* _WHAT THE TASK ASKS_
Pictures in the records below are skipped; the rest is copied exactly.

================================

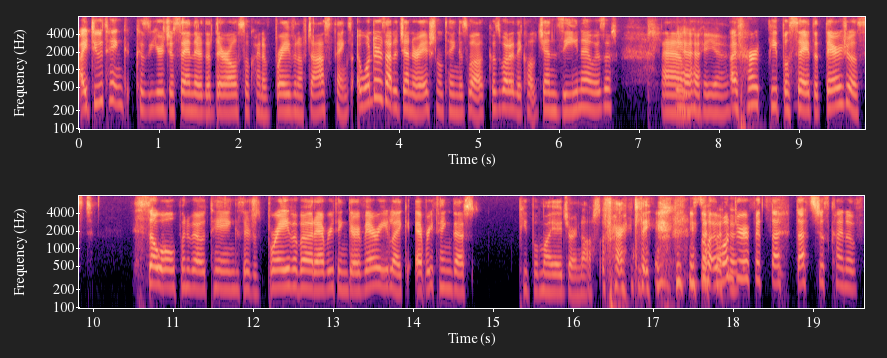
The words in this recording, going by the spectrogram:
I do think because you're just saying there that they're also kind of brave enough to ask things. I wonder is that a generational thing as well? Because what are they called? Gen Z now, is it? Um, yeah, yeah. I've heard people say that they're just so open about things. They're just brave about everything. They're very like everything that people my age are not apparently. so I wonder if it's that that's just kind of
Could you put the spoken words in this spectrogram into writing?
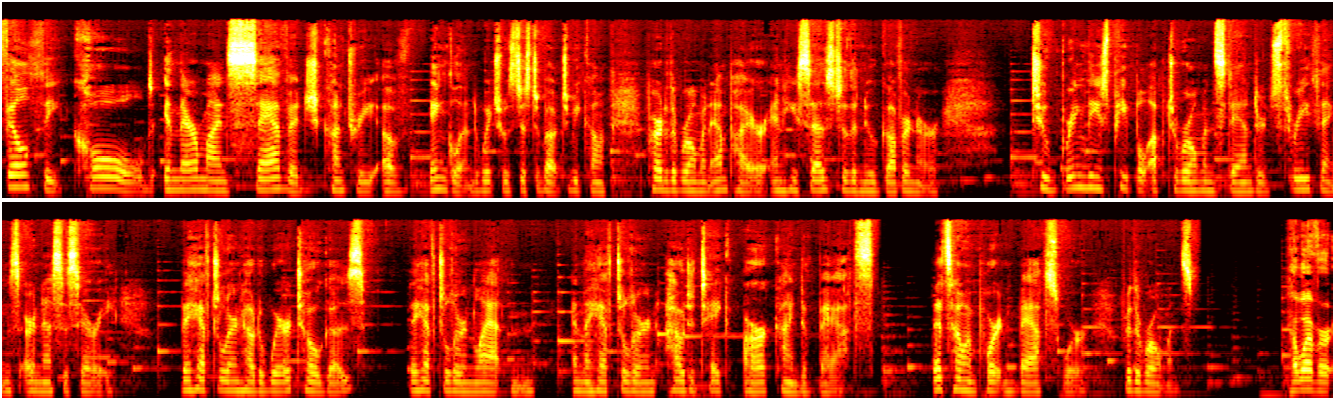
filthy, cold, in their minds, savage country of England, which was just about to become part of the Roman Empire. And he says to the new governor, to bring these people up to Roman standards, three things are necessary. They have to learn how to wear togas, they have to learn Latin, and they have to learn how to take our kind of baths. That's how important baths were for the Romans. However,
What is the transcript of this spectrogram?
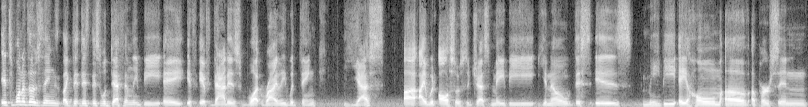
it's one of those things like th- this this will definitely be a if if that is what riley would think yes. Uh, i would also suggest maybe you know this is maybe a home of a person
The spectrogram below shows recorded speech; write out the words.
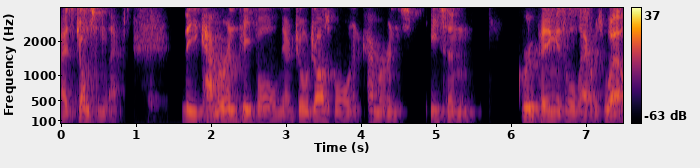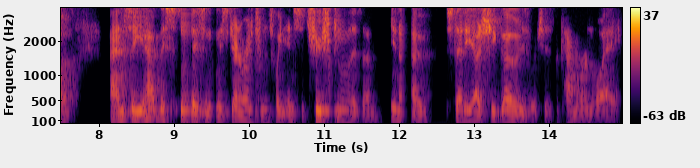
as Johnson left. The Cameron people, you know, George Osborne and Cameron's Eton grouping is all there as well. And so you have this split in this generation between institutionalism, you know, steady as she goes, which is the Cameron way,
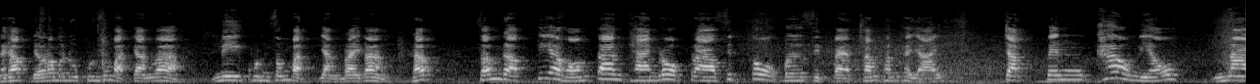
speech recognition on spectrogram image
นะครับ เดี๋ยวเรามาดูคุณสมบัติกันว่า มีคุณสมบัติอย่างไรบ้างครับสำหรับเตี้ยหอมต้านทานโรคตราซิโตเบอร์ 18 ชั้นพันขยาย จัดเป็นข้าวเหนียวนา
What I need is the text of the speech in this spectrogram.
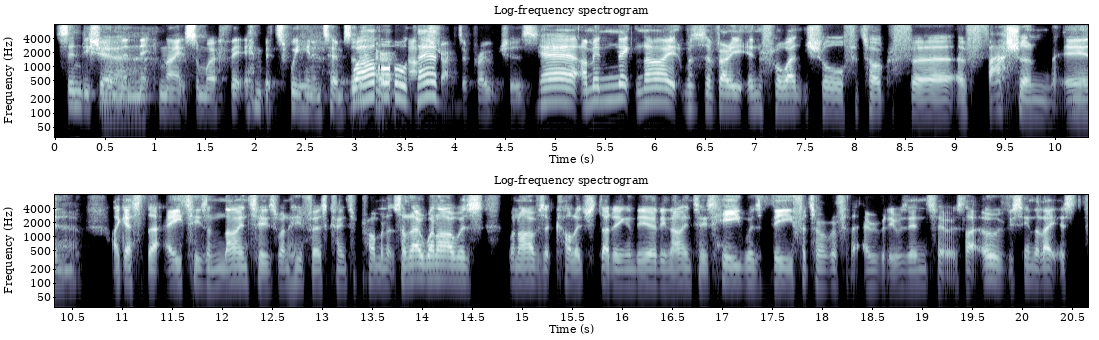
Cindy Sherman yeah. and Nick Knight, somewhere fit in between in terms of well, abstract approaches. Yeah, I mean, Nick Knight was a very influential photographer of fashion in, yeah. I guess, the 80s and 90s when he first came to prominence. I know when I was when I was at college studying in the early 90s, he was the photographer that everybody was into. It's like, oh, have you seen the latest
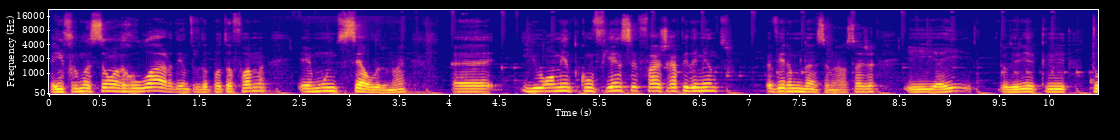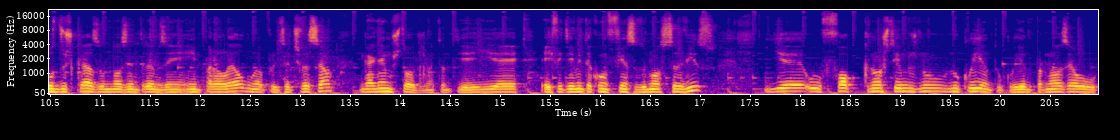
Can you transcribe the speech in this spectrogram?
a informação a rolar dentro da plataforma é muito célere, não é? Uh, e o aumento de confiança faz rapidamente haver a mudança, não é? Ou seja, e aí eu diria que todos os casos onde nós entramos em, em paralelo, não é por insatisfação, ganhamos todos, não é? Portanto, e aí é, é efetivamente a confiança do nosso serviço e é o foco que nós temos no, no cliente. O cliente para nós é o,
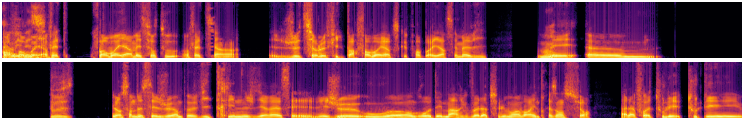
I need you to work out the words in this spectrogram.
Ah, oui, Fort Boyard. En fait, Fort Boyard, mais surtout, en fait, un... je tire le fil par Fort Boyard parce que Fort Boyard, c'est ma vie. Mais euh, l'ensemble de ces jeux un peu vitrines, je dirais, c'est les jeux où, en gros, des marques veulent absolument avoir une présence sur à la fois tous les, toutes les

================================

* _RESULT_
The words in this recording, going by the spectrogram:
I do think because you're just saying there that they're also kind of brave enough to ask things. I wonder is that a generational thing as well? Because what are they called? Gen Z now, is it? Um, yeah, yeah. I've heard people say that they're just so open about things. They're just brave about everything. They're very like everything that people my age are not apparently. so I wonder if it's that that's just kind of
Could you put the spoken words in this spectrogram into writing?
filthy, cold, in their minds, savage country of England, which was just about to become part of the Roman Empire. And he says to the new governor, to bring these people up to Roman standards, three things are necessary. They have to learn how to wear togas, they have to learn Latin, and they have to learn how to take our kind of baths. That's how important baths were for the Romans. However,
What is the transcript of this spectrogram?
it's one of those things like th- this this will definitely be a if if that is what riley would think yes. Uh, i would also suggest maybe you know this is maybe a home of a person
The spectrogram below shows recorded speech; write out the words.
as Johnson left. The Cameron people, you know, George Osborne and Cameron's Eton grouping is all there as well. And so you have this split in this generation between institutionalism, you know, steady as she goes, which is the Cameron way,
speech recognition on spectrogram image
นะครับ เดี๋ยวเรามาดูคุณสมบัติกันว่า มีคุณสมบัติอย่างไรบ้างครับสำหรับเตี้ยหอมต้านทานโรคตราซิโตเบอร์ 18 ชั้นพันขยาย จัดเป็นข้าวเหนียวนา
What I need is the text of the speech in this spectrogram.
Cindy Sherman yeah. and Nick Knight, somewhere fit in between in terms of well, abstract approaches. Yeah, I mean, Nick Knight was a very influential photographer of fashion in, yeah. I guess, the 80s and 90s when he first came to prominence. I know when I was when I was at college studying in the early 90s, he was the photographer that everybody was into. It's like, oh, have you seen the latest
Can you transcribe the speech in this spectrogram?
a informação a rolar dentro da plataforma é muito célere, não é? Uh, e o aumento de confiança faz rapidamente haver a mudança, não é? Ou seja, e aí eu diria que todos os casos onde nós entramos em, em paralelo, não é por insatisfação, ganhamos todos, não é? Portanto, e aí é, é efetivamente a confiança do nosso serviço e é o foco que nós temos no, no cliente. O cliente para nós é o,
I need you to work out the words in this spectrogram.
Ah, oui, Fort Boyard. En fait, Fort Boyard, mais surtout, en fait, un... je tire le fil par Fort Boyard parce que Fort Boyard, c'est ma vie. Mais euh, l'ensemble de ces jeux un peu vitrines, je dirais, c'est les jeux où, en gros, des marques veulent absolument avoir une présence sur à la fois tous les, toutes les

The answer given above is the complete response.